“Yeah.  But if the place’s crowd­ed with news hounds, we’d bet­ter watch our conversation.”

“No wor­ry.  No busi­ness talk.  We’ll just keep our com­ments to the lack of pul­chri­tude amongst the ladies who choose to be reporters.  Remember Helen Thomas?  We should fit right in ’cause that’s what all the oth­er men there talk about any­way.  Unless there’s some big sto­ry that’s just bro­ken,” L.T. fin­ished with a smile.

We entered the dim­ly-lit, ornate­ly fur­nished Off the Record and man­aged to find a cou­ple of stools at the bar after ask­ing one gen­tle­man if he would­n’t mind slid­ing over one seat so we could sit side by side.  L.T. ordered up a Manhattan, and I ordered my usu­al Whiskey Sour (no ice).

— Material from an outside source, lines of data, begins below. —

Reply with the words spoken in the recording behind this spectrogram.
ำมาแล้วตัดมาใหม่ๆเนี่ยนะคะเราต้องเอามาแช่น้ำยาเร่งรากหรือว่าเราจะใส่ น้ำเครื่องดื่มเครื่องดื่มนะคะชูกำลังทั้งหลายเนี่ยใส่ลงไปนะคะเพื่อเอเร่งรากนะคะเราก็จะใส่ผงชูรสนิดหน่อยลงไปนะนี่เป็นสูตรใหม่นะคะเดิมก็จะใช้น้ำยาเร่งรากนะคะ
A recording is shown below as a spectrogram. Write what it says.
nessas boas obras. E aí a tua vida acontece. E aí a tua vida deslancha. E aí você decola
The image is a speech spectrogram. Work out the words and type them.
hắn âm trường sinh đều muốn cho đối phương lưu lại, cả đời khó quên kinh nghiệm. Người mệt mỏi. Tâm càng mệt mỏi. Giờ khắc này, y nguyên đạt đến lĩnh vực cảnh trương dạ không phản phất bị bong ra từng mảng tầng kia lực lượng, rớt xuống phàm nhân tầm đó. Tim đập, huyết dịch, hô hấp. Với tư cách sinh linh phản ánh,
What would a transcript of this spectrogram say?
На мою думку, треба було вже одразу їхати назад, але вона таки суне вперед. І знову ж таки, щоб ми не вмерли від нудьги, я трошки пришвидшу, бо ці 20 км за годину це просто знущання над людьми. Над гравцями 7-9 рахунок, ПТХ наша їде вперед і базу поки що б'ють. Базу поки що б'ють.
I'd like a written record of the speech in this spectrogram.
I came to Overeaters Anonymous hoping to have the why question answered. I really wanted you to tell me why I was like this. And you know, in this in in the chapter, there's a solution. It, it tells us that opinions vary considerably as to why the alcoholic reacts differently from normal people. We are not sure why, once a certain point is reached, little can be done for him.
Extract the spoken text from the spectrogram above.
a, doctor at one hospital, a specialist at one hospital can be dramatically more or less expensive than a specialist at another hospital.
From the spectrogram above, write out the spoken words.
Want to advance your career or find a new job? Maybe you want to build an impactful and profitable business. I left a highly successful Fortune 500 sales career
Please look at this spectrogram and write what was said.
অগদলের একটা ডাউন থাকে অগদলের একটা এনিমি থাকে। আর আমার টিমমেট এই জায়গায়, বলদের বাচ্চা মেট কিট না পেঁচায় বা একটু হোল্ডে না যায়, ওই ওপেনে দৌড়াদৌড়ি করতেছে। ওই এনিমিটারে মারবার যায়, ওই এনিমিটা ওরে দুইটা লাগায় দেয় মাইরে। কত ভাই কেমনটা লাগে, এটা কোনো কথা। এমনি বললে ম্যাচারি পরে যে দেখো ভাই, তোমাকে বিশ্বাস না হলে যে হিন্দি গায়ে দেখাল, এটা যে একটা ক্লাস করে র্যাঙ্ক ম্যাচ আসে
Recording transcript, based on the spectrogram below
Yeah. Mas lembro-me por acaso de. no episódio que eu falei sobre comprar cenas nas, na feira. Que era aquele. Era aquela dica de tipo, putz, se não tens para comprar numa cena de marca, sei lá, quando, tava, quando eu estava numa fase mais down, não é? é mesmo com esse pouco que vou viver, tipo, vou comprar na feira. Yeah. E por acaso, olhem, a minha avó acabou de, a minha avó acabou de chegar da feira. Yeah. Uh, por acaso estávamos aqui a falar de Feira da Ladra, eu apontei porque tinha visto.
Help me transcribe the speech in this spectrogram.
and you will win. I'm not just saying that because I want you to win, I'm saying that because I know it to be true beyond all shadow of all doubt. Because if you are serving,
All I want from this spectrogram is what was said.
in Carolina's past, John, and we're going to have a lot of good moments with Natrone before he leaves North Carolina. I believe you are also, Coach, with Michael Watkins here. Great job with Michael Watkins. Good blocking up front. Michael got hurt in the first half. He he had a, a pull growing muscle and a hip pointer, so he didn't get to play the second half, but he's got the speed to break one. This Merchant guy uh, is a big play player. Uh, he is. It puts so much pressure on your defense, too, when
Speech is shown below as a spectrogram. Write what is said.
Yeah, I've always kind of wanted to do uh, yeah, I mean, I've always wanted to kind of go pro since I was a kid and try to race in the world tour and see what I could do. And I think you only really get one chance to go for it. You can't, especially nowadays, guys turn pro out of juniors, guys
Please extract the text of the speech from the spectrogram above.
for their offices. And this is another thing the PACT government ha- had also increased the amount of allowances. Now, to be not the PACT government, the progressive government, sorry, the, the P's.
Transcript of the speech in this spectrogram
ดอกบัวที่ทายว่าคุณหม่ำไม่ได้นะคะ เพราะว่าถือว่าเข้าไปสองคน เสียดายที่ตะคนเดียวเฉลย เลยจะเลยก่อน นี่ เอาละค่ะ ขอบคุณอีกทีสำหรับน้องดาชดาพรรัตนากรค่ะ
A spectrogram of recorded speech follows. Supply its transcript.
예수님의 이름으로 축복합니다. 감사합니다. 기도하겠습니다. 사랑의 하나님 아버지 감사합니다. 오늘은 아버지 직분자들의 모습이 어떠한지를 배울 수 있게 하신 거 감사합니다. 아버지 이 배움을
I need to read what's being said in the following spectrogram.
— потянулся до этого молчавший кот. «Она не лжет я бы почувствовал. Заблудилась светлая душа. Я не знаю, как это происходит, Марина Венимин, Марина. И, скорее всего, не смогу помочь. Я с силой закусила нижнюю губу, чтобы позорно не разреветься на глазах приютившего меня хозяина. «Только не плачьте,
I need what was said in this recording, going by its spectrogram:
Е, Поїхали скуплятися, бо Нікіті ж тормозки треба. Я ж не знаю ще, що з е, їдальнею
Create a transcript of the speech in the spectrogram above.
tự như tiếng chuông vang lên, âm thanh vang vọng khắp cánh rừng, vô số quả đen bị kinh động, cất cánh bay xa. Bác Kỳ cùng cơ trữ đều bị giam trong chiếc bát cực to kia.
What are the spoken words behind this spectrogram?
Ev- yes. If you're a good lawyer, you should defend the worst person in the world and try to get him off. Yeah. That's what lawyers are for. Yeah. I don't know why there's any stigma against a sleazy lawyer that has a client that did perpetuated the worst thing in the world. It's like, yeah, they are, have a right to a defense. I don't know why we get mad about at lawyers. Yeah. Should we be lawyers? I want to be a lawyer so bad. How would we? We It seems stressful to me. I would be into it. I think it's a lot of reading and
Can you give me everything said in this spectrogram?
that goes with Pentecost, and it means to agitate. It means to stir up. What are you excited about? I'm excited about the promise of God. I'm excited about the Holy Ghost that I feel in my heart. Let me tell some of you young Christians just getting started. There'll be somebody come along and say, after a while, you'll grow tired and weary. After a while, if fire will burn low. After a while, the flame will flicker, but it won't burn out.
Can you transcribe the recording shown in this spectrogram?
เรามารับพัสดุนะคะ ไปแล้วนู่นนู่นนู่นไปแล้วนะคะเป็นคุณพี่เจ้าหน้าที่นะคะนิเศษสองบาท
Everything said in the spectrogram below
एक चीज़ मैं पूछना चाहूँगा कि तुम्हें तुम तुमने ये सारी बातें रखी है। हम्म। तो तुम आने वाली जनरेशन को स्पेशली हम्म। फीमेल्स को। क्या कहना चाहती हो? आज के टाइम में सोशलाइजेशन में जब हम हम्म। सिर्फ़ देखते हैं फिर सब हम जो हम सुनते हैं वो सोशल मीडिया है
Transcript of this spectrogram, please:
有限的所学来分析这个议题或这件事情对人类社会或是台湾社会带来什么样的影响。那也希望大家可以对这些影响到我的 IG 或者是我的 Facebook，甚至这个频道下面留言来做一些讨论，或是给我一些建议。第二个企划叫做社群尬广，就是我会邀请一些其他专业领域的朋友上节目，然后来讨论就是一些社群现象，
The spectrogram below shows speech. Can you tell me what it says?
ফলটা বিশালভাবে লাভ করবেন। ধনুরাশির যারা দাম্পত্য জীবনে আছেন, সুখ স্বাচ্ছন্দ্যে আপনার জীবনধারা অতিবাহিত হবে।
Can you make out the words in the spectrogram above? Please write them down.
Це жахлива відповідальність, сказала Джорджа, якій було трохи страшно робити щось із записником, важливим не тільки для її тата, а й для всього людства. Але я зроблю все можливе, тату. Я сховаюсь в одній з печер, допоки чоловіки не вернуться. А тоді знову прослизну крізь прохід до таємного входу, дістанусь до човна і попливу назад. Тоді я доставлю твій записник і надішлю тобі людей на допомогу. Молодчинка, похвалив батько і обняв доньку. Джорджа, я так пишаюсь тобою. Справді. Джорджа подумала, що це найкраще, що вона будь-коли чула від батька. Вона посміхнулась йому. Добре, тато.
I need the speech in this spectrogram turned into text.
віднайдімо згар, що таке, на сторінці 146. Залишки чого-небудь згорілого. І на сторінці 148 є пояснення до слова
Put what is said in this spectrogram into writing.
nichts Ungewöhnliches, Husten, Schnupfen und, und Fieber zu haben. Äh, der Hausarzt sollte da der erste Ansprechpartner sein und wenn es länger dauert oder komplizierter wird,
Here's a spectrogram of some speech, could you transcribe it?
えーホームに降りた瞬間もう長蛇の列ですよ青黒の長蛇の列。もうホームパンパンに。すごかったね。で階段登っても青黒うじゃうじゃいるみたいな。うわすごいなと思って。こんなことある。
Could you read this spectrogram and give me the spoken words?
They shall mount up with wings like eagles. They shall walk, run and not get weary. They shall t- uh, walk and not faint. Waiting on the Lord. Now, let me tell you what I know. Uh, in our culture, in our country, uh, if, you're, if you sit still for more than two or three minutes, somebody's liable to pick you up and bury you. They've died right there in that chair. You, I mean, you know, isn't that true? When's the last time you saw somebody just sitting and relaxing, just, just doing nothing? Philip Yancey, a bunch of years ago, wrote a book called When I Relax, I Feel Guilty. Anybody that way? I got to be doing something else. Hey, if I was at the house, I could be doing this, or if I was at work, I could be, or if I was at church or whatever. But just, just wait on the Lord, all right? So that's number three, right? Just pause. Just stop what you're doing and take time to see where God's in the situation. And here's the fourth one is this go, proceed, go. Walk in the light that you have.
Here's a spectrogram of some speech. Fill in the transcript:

I noticed, when the bar­tender was mix­ing my drink, that he pulled down a bot­tle of Glenlivet Scotch Whisky.  One can tell a classy bar when they use the best brand of alco­hol to mix the drinks. Off the Record was def­i­nite­ly a classy bar.

The bar was not too crowd­ed, but whiffs of con­ver­sa­tion drift­ed our way from time to time, most­ly about pol­i­tics, although occa­sion­al­ly mixed with com­ments about the ter­ri­ble traf­fic in the city.  Pretty typ­i­cal for vir­tu­al­ly any bar.

L.T. and I engaged in more small talk and lis­tened to the com­ments of those around us, fre­quent­ly smil­ing at one anoth­er at the triv­ial top­ics being dis­cussed while we thought of the impli­ca­tions of what could pos­si­bly hap­pen should Panghurst be successful.

“Well, Michael, I’ve got a good deal to get under­way.  I guess we’d best call it a night.  I’m sure you’ve got some addi­tion­al plan­ning to do, and the next few days could prove to be very busy.”  L.T. paid the bar tab, and the two of us saun­tered from the room, mild­ly ine­bri­at­ed from the wine and after-din­ner drink. We said our good­byes in the hotel lob­by, L.T. head­ing out into the Washington night and me mak­ing my way to the ele­va­tors to the lift back to the fourth floor.

I guess I did­n’t real­ize how tired I real­ly was when I entered the room, but I kicked off my shoes, removed my socks and oth­er cloth­ing items down to my skivvies, and plopped onto the bed.  Turning out the room light, I was deep in slum­ber with­in five minutes.

Total exhaus­tion can some­times lead to fit­ful sleep, and the next morn­ing found me wrapped in a crazy con­fig­u­ra­tion of twist­ed bed­ding.  I don’t remem­ber what I may have dreamed that night, but it must have agi­tat­ed me considerably.

  • Chuck Witt

    Chuck is a retired archi­tect, a for­mer news­pa­per colum­nist, and a life­long res­i­dent of Winchester.

Series Navigation« The D.C. Reunion: Chapter 4The D.C. Reunion: Chapter 6 »